Wednesday, 22 May 2013
Why I Don't Eat Meat
I've wanted to write about this subject for a while, and seeing as its currently National Vegetarian Week, I've decided this is probably appropriate timing. Vegetarians seem to get a bad rep for being quite 'preachy' about this issue, and whilst this stereotype annoys me, I do think it's hard to talk about this without feeling like you're preaching - in the same way a bible basher screams at a passing crowd, there are people out there that just do not care about eating meat; they just don't want to know.
I think this is wrong. I don't think eating meat is wrong, although I'm not sure I ever will again, but I think it's wrong to turn a blind eye to where your food comes from. One can pass off the act of eating animals as no big deal, and something that most people on the planet do, but it's actually something that implements huge global issues - most notably environmental ones such as deforestation and global warming.
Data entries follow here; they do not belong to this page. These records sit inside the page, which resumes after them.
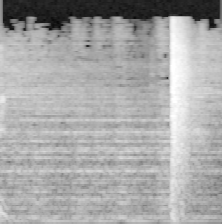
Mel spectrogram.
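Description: Film background music holding a low sustained drone, then a single sharp slap about three-quarters of the way through.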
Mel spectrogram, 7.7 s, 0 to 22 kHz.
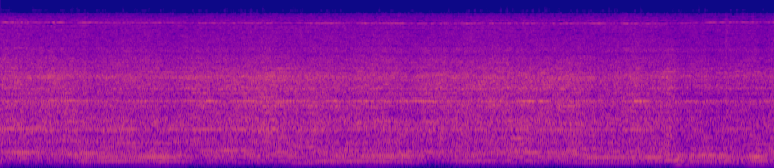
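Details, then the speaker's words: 1975 Hoover Senior Ranger U4002 vintage upright vacuum in use on carpet: steady quiet motor drone with a deep gravelly growl from the brushroll, louder where the carpet is squashed down; the growl is normal for this model. "well isn't that absolutely beautiful machine to use it's just very very quiet and in very very growl very growling that's why I always said about the Ranger they always had a very very gravely brushroll on there"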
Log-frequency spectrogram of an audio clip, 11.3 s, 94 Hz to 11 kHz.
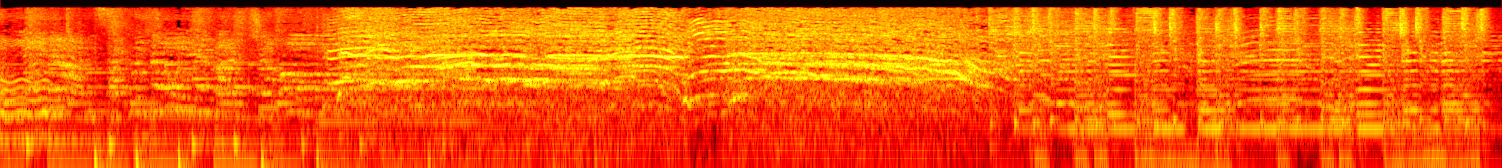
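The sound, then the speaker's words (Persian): A loud, sustained clamor of children shouting and cheering together on the grounds of the City Theater in Tehran during the 17th International Puppet Theater Festival, high-pitched voices overlapping in a continuous crowd roar, with music or rhythmic sounds beneath at the start and end. “سر و صدای بچه ها رو میشنوید؟”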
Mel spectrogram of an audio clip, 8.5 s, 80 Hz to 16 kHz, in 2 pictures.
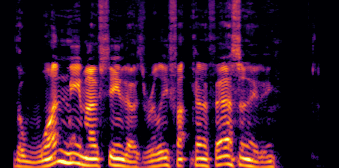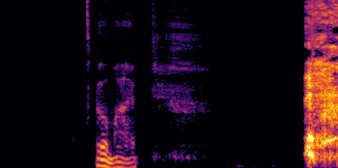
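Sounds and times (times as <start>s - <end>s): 
speech: 0.2s - 3.6s, 5.4s - 6.5s
soft breathy sound: 6.1s - 7.1s
loud harsh cough: 8.0s - 8.4s.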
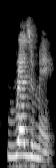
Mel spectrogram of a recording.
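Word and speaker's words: résumé: then this pronunciation of this word is resume it's actually a french word and sometimes in english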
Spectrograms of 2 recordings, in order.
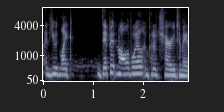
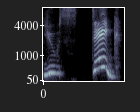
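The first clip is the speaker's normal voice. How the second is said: high, drawn-out complaint; imitating an annoyed husband, louder and stretched; mock disgusted husband; 4 semitones higher, 5 dB louder than usual. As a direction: exclaim it like a fed-up husband, leaning hard on "stink". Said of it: "Michael would get mad at me".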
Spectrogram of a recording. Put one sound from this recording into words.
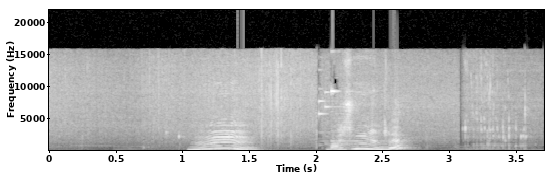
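A young woman hums with pleasure while chewing.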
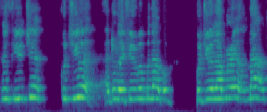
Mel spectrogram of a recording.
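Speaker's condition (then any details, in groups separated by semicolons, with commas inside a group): Cerebral palsy; uses a wheelchair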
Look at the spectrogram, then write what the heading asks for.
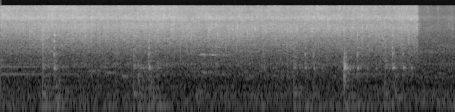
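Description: Bacon, calabresa sausage, onion and green pepper sizzling in hot pork lard in a metal pot, stirred now and then with a wooden spoon. The steady sizzle cuts off abruptly near the end.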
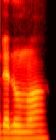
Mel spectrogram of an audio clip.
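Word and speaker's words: dénouement: चौथा है डेनुमा डेनुमा बहुत लोग इसको गलत पढ़ेंगे कि इसको पढ़ेंगे डेनुममेंट और पुष्प अलग-अलग लेकिन इसका सही प्रोनाउंसिएशन उत्तर है डेनुमा इसका मतलब होता है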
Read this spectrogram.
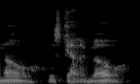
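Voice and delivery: very soft, held-back refusal; quiet inner voice. Retold or imitated. Inner light answering the gut, quiet and soft. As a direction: say it low in volume, like an inner voice.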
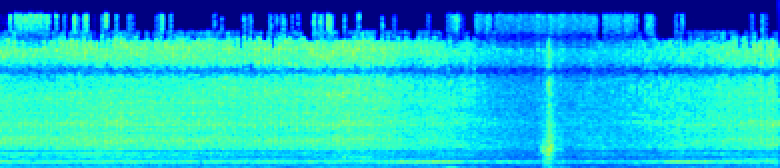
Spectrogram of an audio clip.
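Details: Nissan Altima, exhaust manifold crack checked for leaks: steady, even idle with low hum, no puffing or ticking from the manifold; engine sounds healthy.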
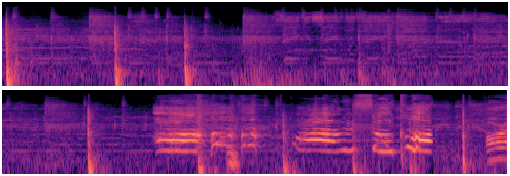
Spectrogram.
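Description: Quiet background music with a few dull thumps in the first part, then loud, excited yelling by a group of young voices in the last few seconds.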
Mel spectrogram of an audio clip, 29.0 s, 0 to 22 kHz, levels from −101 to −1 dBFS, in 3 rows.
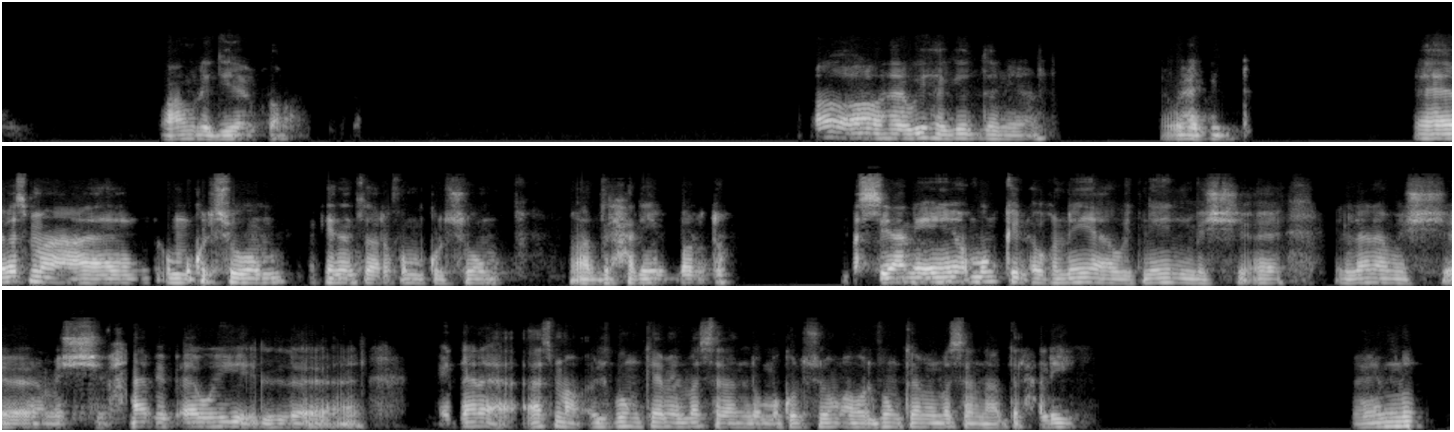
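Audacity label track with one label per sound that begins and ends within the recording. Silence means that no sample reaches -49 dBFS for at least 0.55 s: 1.080000	1.950000	sound
5.430000	6.960000	sound
7.740000	8.310000	sound
9.430000	14.520000	sound
15.290000	26.490000	sound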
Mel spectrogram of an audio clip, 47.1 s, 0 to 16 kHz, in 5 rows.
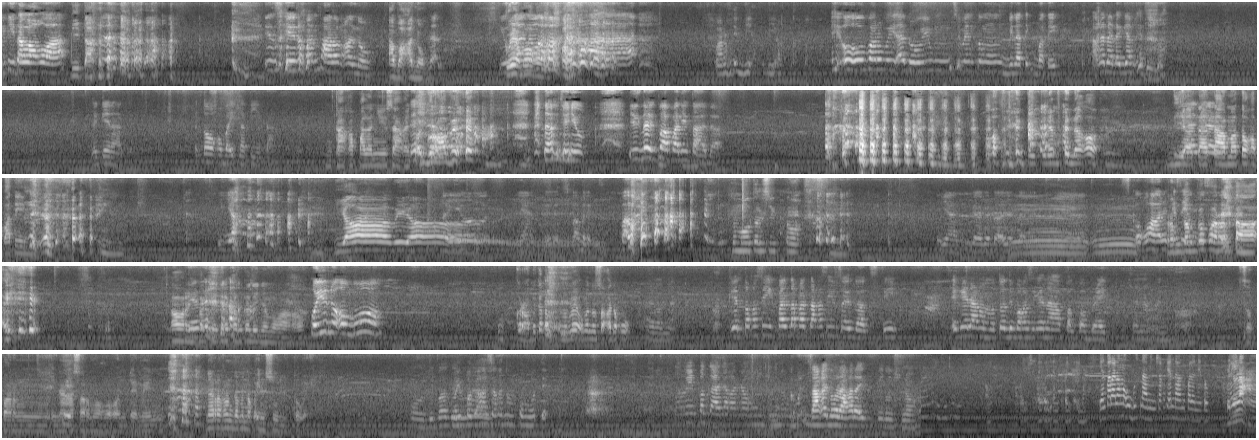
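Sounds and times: woman laughing: 0:03.8 - 0:04.9, 0:15.6 - 0:17.4, 0:44.5 - 0:45.9
person shrieking laugh: 0:15.6 - 0:16.9.

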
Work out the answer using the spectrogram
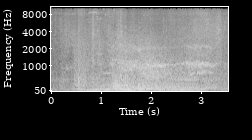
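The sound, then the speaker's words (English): Tires screech and a car roars in a film action scene as a truck pulls out, and the car flies up, spins and crashes, flipping over. A loud, continuous skidding noise swells after half a second, holds, then eases toward the end. “Then a truck pulls out in front of Dom. He flies up in the air, spinning over and over. Then crashes to the ground and flips.”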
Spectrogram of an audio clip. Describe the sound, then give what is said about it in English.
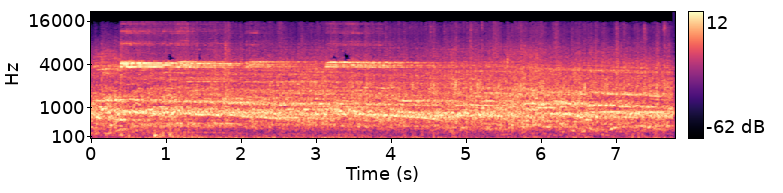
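Crowd noise at a futsal playoff final, a steady, unbroken roar of many voices that holds at even loudness throughout. “There was some dramatic futsal action at the weekend. Europa beat Lynx 5-3 in the deciding leg of the futsal playoff final.”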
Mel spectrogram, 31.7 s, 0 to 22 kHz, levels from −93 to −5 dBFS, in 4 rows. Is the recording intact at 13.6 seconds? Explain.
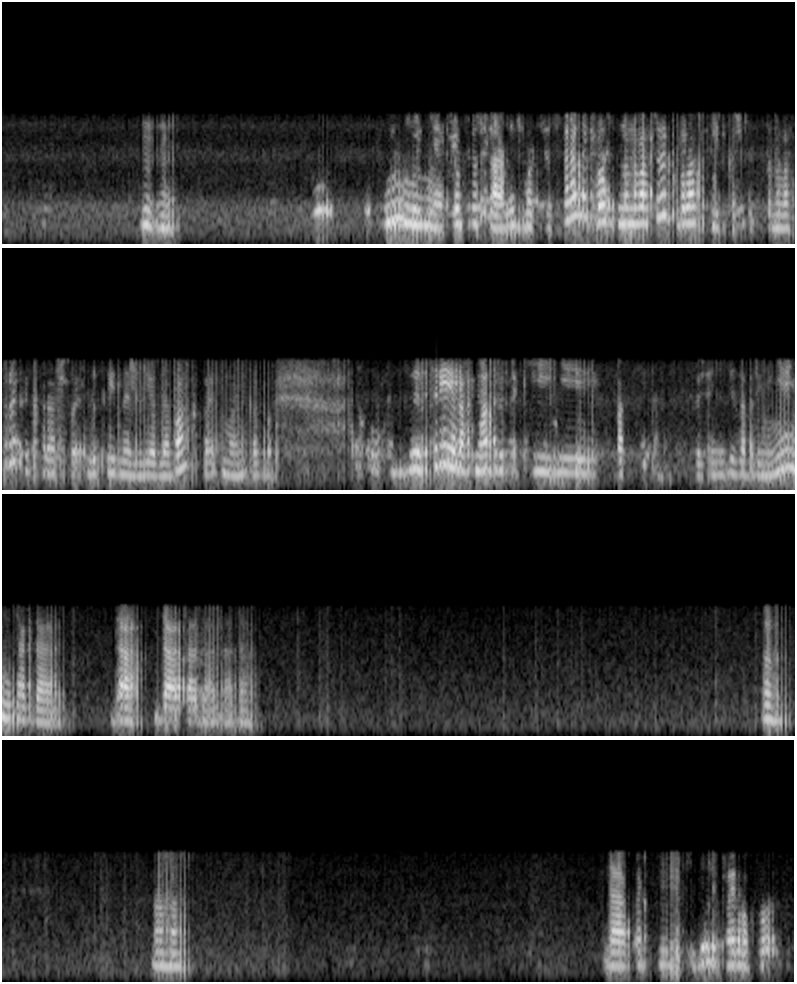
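No. At 13.6 s several faults overlap.

The lost iLBC frames run from 13.58 to 13.69 s. Packets dropped out for about 80 ms, which fits four missing 20 ms frames, and the decoder filled the hole by repeating the last pitch cycle blended with noise. It is heard as a brief held, buzzy vowel. Because each iLBC frame decodes on its own, the voice snaps back straight after.

Buffer tearing runs through the whole clip. The writing program and the playback hardware have drifted, so they cross inside every buffer. That fits a 2048-sample buffer. Roughly a sixth of each period replays audio from about a tenth of a second earlier, with hard joins on both sides. The result is a 23.4 Hz robotic rattle that is present only while there is sound.

The iLBC codec is also present throughout. Speech is squeezed into 20 ms narrowband frames at a rate that points to the 15.2 kbps mode. Nothing above 4 kHz survives, and the voice comes out plainly rough and synthetic.

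The other side's voice leaking through spans 11.47 to 14.83 s. An echo canceller likely failed to remove the far-end loudspeaker from the microphone, so a faint second voice sits around 30 dB below the speech.

Speech suppressed in double talk spans 11.53 to 17.84 s. With both sides talking, the canceller likely pulled the talker down too. This produces dips of up to around 10 dB, adding up to about three seconds in all.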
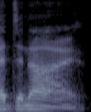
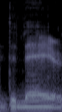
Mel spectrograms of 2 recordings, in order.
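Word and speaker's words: Danai: Yeah, Denai. Mm-hmm. I always want to say Denae or something.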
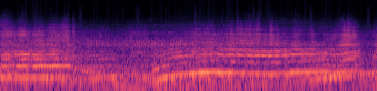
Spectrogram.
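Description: Drift car's engine held at high revs through a slide. The note drops off about two seconds in, then climbs back and holds a steady high pitch, dipping again near the end.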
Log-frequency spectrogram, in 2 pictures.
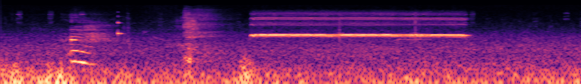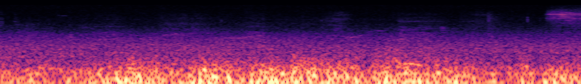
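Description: A single steady, high-pitched electronic beep about a second and a half long, starting about two seconds in, from an interval timer signalling the start of a tabata work round. Wind rumbles on the microphone throughout.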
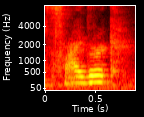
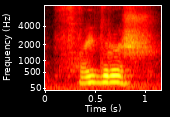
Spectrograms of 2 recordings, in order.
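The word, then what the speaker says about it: Friedrich: a video on this game which I call Freiburg but I've since been told it should be pronounced fragrish okay I can live with that and um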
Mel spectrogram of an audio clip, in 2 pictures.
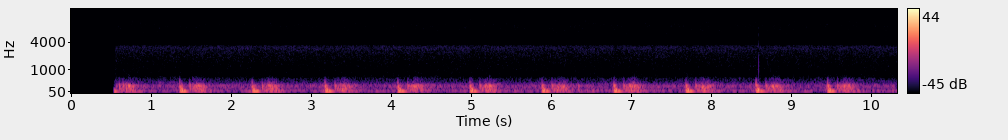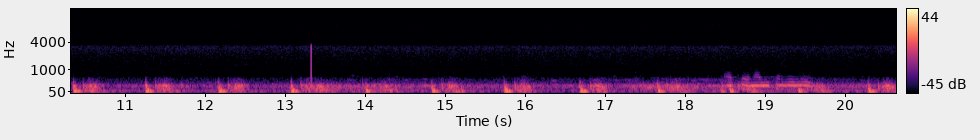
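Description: Regular heartbeat through a stethoscope at about 67 beats a minute, with a low steady hum between beats.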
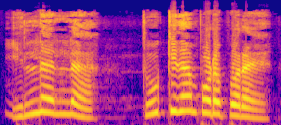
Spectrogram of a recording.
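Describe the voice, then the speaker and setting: A woman's voice: very high voice, lively intonation, normal speed, very noisy. A woman voicing a bold, fearless young bride-to-be in a cartoon, teasing her elders cheekily. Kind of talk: cartoon voice acting.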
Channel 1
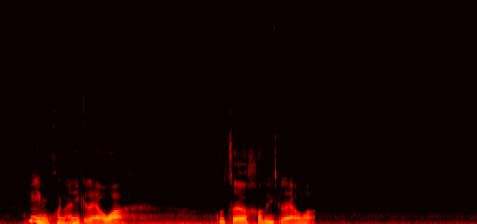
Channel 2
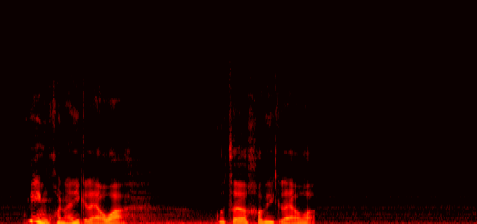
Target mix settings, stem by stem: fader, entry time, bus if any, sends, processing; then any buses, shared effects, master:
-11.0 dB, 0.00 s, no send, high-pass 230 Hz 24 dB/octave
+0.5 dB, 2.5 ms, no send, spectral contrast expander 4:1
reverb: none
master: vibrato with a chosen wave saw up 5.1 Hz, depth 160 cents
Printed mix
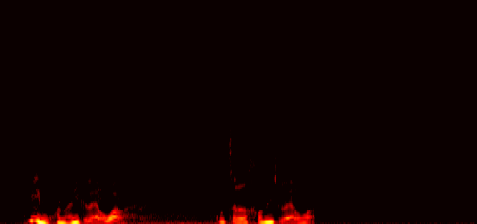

But I'm not going to talk about these issues. I want to talk about my personal reasons for avoiding meat, because actually, when I think about it, I feel more passionately about these decisions than I do about most things in life. After all, it's something I reevaluate on a regular basis - when making decisions on what to cook, at restaurants, and when eating with meat eaters. Every time I come up against an opportunity to eat meat, I think about my decision, and that decision is strengthened.
I became vegetarian about two years ago. It was my sister that got me thinking about it; she's been vegetarian for much longer than me, but I was a big meat eater at the time and never really contemplated giving it up. Here is a myth about vegetarians: we are all repulsed by meat. For me at least, this just isn't true. Quite often it's the opposite; in the summertime there is nothing quite like the smell of bbqing meat - and I will agree that nothing, no nothing, is more effective a hangover cure than a bacon sandwich.
And yet I resist.
I remember my trigger. I stumbling across a really horrific PETA video featuring undercover filming in farms and abattoirs. It was so horrific I don't think I even watched it to the end. I watched chickens being kicked across a factory floor, being pushed into crates so violently that wings, legs, necks were broken, and saw a cow dangling upside down, it's throat sliced open, blinking his last moments, in pain, in a blood stained concrete room. Men watched and did nothing to quicken its death.
I still get chills when I think about those images. I remember having such a strong physical reaction to it - my hands shook, I broke out in a sweat, my throat closed.
This video served a very important purpose. It made me ask "do I want to contribute to this?" I knew that if I continued to eat meat I would, in whatever tiny way, be responsible for this sort of cruelty. I had never properly considered the notion before, the notion of billions and billions of animals across the world being pushed into our meat-making machine. We, as meat eaters and just as human beings with a conscience, are responsible for these lives. We've created them to take them away, and yet most of us (past-me included) never think about these lives, and how horrific they really are.
This is the part where I take a breather, and try to reel in my vegetarian "preacher" tenancies. Breathe in. And out. Ok.
The main reason for writing this post is to encourage a more conscious decision. I'm not asking anyone to give up meat, because I don't believe the act of eating meat is necessarily wrong. But if you're going to eat animals, you need to be aware that your decisions determine whether you're a part of the cruelty - the cruelty incurred from farming animals so cheaply that drastic corners need to be cut.
Those corners come in the form of animal life and the quality of it. Cheap labour cuts costs, but it also cuts the throats of animals - in barbaric, unskilled, uneducated ways. Cheap shelter cuts costs, but it also cuts the beaks of chickens so cramped, bored and miserable they would otherwise peck the chickens around them. Cheap transportation cuts costs, but it also cuts the frayed nerves of animals riding to their deaths, who have already lived out a dark and harrowing existence.
Next time you're in the supermarket, and you see those neat, pink packages proclaiming "2 for £5", look beyond the bargain and think what that means for the animals that lost their lives to sit in these fridges. You have the opportunity to opt out of being a cog in the cheap meat machine. For a couple more coins you can take yourself out of the equation, you can increase the demand for quality meat, and you can improve the quality of life for animals that deserve our respect.
More information here:
The best charity: www.ciwf.org.uk
The best book: www.eatinganimals.com
The footage you can't ignore.